In 2004 a property near Eromanga became the site of palaeontological discoveries of Australia’s largest dinosaurs. Several dinosaurs, dating back 95-98 million years, were unearthed including one named George, another named Cooper (the largest dinosaur found in Australia), Zac (one of the most complete dinosaurs unearthed in Australia) and Sid which was named after the famous pastoralist, Sir Sidney Kidman. Today there are over 80 dinosaur and megafauna sites in the area. Check out http://www.enhm.com.au for details. In 2019 the museum will be open from 9.00 am - 5.00 pm from the 2 April to 12 October seven days a week. The highlight of any visit is the one hour, hands on, guided tours which usually occur at 9.00 am, 11.00 am, 1.00 pm and 3.00 pm. It is also possible to join digs and, under the supervision of experts, learn about fossil excavation and preservation. Tel: (07) 4656 3084.
The Knot-A-Saurus Park features a sculpture of a Sauropod and her two babies made out of 100 metre lengths of twisted aluminium. This impressive and unusual sculpture is located on the southern side of Eromanga. It was originally designed by Cameron Searl and located in Brisbane for the 2014 G20 summit. The three sculptures were subsequently donated to the Outback Gondwana Foundation which administers the Eromanga Natural History Museum. For more information check out https://www.outbackqueensland.com.au/attractions/eromanga-knot-a-saurus-park.
About 75 minutes north of the town, on a predominantly dirt road, is the historic 'Ray' station which offers accommodation for tour groups. Originally owned by the pioneers of the district - the Tully and Durack (as in the famous Patsy Durack of Kimberley fame) families - it is a working sheep station run by Mark and Sandra Tully. The Tullys offer shearing shed accommodation and trips around the property to groups who are treated to their unique brand of western Queensland hospitality. For more information tel: (07) 4656 4737.
Hell Hole Gorge

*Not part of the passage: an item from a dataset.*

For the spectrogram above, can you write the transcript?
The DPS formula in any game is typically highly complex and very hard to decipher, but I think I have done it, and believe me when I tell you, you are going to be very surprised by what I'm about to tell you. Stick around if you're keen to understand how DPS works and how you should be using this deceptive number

Located 185 km (it is nearly a 7 hour drive by 4WD) north of Quilpie, Hell Hole Gorge National Park is scenically spectacular and is known for its exceptional bird watching opportunities, its hiking, 4WD driving and camping. There are camping locations at Hell Hole Waterhole, and Spencers Waterhole offers dramatic views down the Spencer Creek. The Department of Environment and Science website notes the appeal of the area as: "Rugged gorges rimmed by cliff faces at the edge of stony tablelands lead to open, gently undulating plains. Wildflowers blossom in stunning seasonal displays after rain." For more information check out https://parks.des.qld.gov.au/parks/hell-hole-gorge which has downloadable maps and visitor information.

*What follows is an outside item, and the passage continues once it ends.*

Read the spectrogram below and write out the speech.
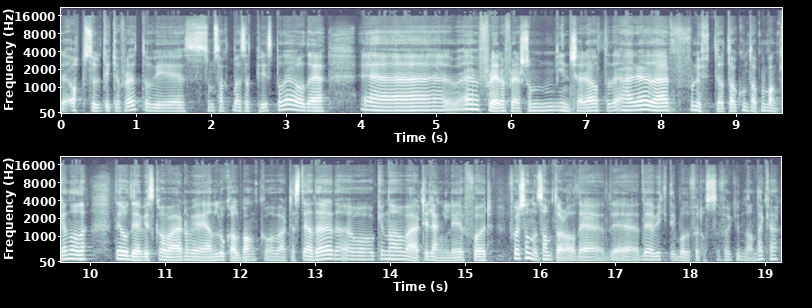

* Prior to the arrival of Europe and the area around Quilpie was occupied by the Margany Aboriginal people.
* Graziers began taking up land in the area in the 1860s.
* By the 1880s fossickers were in the area extracting the rich and beautiful boulder opals.
* Quilpie was gazetted as a town in 1917 with the arrival of the railway.
* In 1918 the town's Primary School was opened.
* The first Post Office was opened in 1921.
* Fire destroyed much of the town in 1926.
* In 1927 a Court House was built.
* In 1933 the town started to received water from the Great Artesian Basin.
* By 1952 the hot water from the town bore was being used to generate electricity.
* In 1966 a secondary school was opened in the town.
* In 1976 St Finbarr's Church commissioned Des Burton to install boulder opal decorations which became the famous opal-encrusted altar.^ TOP
Quilpie Shire Visitor Information Centre, 51 Brolga Street, tel: (07) 4656 0540. Open 8.00 am - 5.00 pm Monday to Friday. Closed on weekends from October to March and open 9.00 am - 12.00 pm on Saturday and Sunday from April to September.^ TOP
There is an outstanding and useful local website - http://visitquilpieshire.com - which has information about where to stay and where to eat.^ TOP